(Dataset entries)
BEGIN

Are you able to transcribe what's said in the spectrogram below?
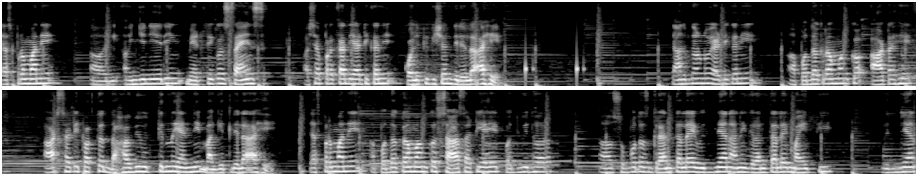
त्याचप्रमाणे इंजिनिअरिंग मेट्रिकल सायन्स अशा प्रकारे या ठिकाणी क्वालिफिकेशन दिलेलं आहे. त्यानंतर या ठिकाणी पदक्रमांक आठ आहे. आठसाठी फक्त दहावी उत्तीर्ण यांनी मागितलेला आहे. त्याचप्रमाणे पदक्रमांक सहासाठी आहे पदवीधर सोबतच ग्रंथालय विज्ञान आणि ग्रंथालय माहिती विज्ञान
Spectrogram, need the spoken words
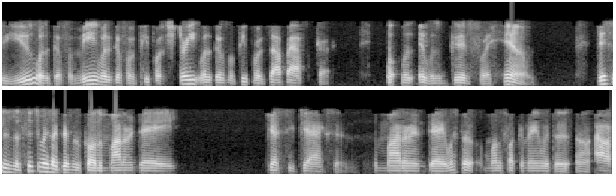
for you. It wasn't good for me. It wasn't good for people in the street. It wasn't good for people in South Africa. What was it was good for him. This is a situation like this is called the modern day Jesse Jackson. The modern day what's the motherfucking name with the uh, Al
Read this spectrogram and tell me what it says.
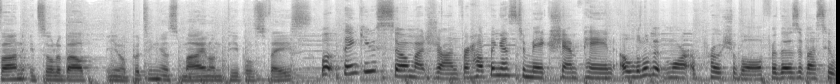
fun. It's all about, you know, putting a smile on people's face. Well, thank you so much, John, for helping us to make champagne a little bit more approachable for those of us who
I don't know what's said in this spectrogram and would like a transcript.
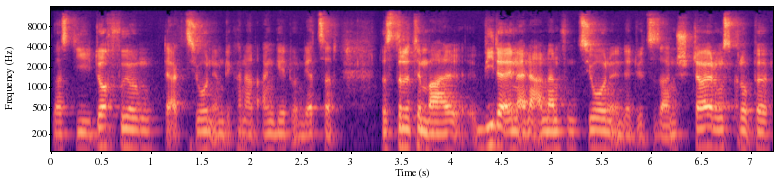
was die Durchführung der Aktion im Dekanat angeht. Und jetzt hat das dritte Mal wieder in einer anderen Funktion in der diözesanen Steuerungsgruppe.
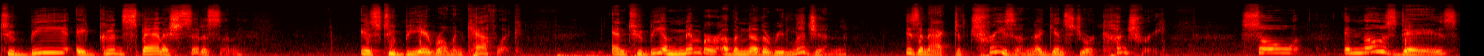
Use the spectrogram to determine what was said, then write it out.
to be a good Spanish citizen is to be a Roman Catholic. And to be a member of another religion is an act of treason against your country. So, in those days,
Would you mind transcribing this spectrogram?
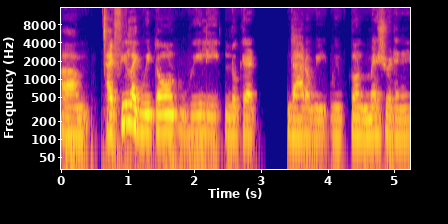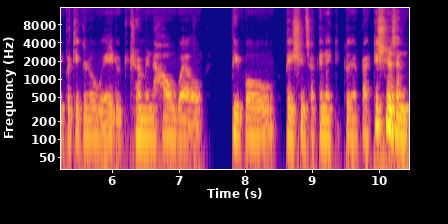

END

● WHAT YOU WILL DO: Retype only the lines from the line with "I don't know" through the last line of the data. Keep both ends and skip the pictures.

● SOLUTION BELOW:
I don't know what's said in this spectrogram and would like a transcript.
was die Durchführung der Aktion im Dekanat angeht. Und jetzt hat das dritte Mal wieder in einer anderen Funktion in der diözesanen Steuerungsgruppe.
Use the spectrogram to determine what was said, then write it out.
to be a good Spanish citizen is to be a Roman Catholic. And to be a member of another religion is an act of treason against your country. So, in those days,
Would you mind transcribing this spectrogram?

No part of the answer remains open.